It's a funny coincidence that when Netflix's High Score debuted last week EVORETRO sales have also increased over the weekend. It's also worth noting that a theme of nostalgic documentaries have been taking up our screens recently from documentaries like Michael Jordan's The Last Dance or Tony Hawk's Pretending I am a Superman taking up our streaming screens. Is nostalgia a commodity? Are we living in a nostalgia era? To the right people, it most definitely is or has been for a while now. I for one, love going through Reddit subs like retro gaming and seeing parents sharing their love for their beloved game with their offspring, or men proudly displaying their man cave adorned with a variety of (S)NES GAMES, Atari, Sega, and Nintendos.
Image via Nintendolife.com
Back to Netflix’s recent gaming documentary, Nintendo has taken up most of the 6 part docuseries making an appearance in all 6 episodes. Despite its counterparts, Nintendo has managed to not only stay relevant but to dominate the entertainment system niche.
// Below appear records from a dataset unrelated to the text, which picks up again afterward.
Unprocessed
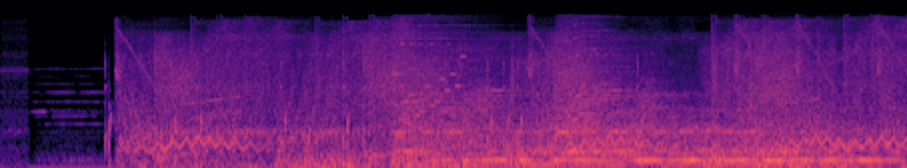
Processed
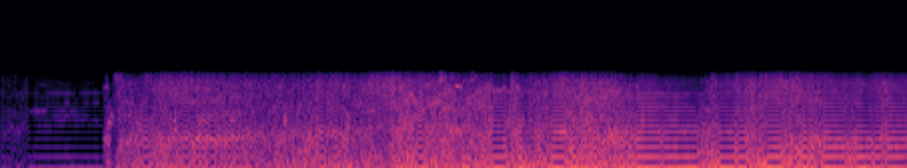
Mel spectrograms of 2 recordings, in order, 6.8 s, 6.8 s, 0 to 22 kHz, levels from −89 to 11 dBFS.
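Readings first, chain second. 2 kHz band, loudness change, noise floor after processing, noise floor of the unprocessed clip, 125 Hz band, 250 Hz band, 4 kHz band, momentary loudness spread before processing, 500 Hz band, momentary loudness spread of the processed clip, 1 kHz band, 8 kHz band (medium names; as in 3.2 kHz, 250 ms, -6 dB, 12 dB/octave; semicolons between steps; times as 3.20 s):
-2.5 dB, -3.5 dB, -55 dBFS, -54 dBFS, -6.0 dB, -2.0 dB, -5.0 dB, 9 LU, -2.0 dB, 7 LU, -3.0 dB, under -40 dB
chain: on a send: delay 232 ms -8 dB; on the sum: monotone LPC vocoder at 8 kHz 200 Hz; trim -2 dB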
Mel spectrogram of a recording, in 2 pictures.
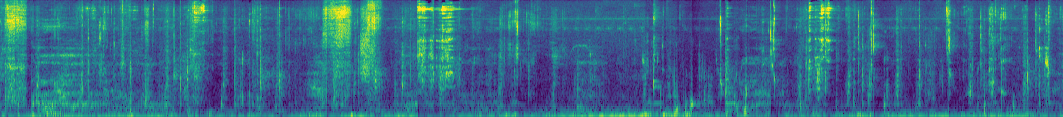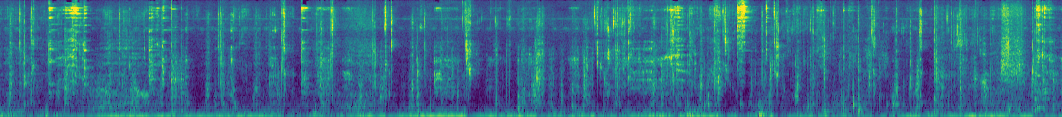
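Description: Close-miked chewing and wet mouth sounds of a man eating yellowfin tuna roe adobo: a continual run of small clicks and smacks over a steady low hum.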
CNBC reports that Sales of the company's popular Nintendo Switch and Switch Lite consoles grew around 167% in Q1 of 2020. With Animal Crossing reportedly now having sold 22.4 million copies, again confirming the impact video games have in our lives.
A big reason for this leap in sales is of course the pandemic but imagine a 10-year old stuck at home for months unleashing his enthusiasm online in these virtual worlds and looking back at it 20 years from now- It’s nostalgia in the making. It is escapism in the most positive sense, an outlet for creativity and the need to interact with like-minded people set in an almost infinite world where people now hold parties, game nights, graduations, and even couples getting married in Animal Crossings just so they can celebrate with friends and family sans social distancing and face masks. Sometimes we just need a safe place to forget the trials and tribulations we are experiencing. Societal norms are shaped by these “crises” and it will be no surprise that in a post-Covid 19-era we would still see these fun virtual gatherings as the norm.
Janna and Stefan, from Maryland, US, walked down the aisle and made vows during the ceremony.
It is impossible to measure the impact video games have nowadays; it is also an understatement to say that anxieties and depression may be momentarily alleviated as the young and young at heart succumb to playing video games indoors. Video games continue to impact our lives in not just a recreational sense but as something that shapes our lifestyle and our culture. The best memories are not marked by dates and time but by moments of where you were and what you were doing no one remembers when they started playing Mortal Kombat but almost every millennial knows what “finish him!” means. As the decades come and go, we’ve taken a gigantic leap from the arcade games to handheld virtual realities. Aren’t you excited and giddy to see what’s to come next?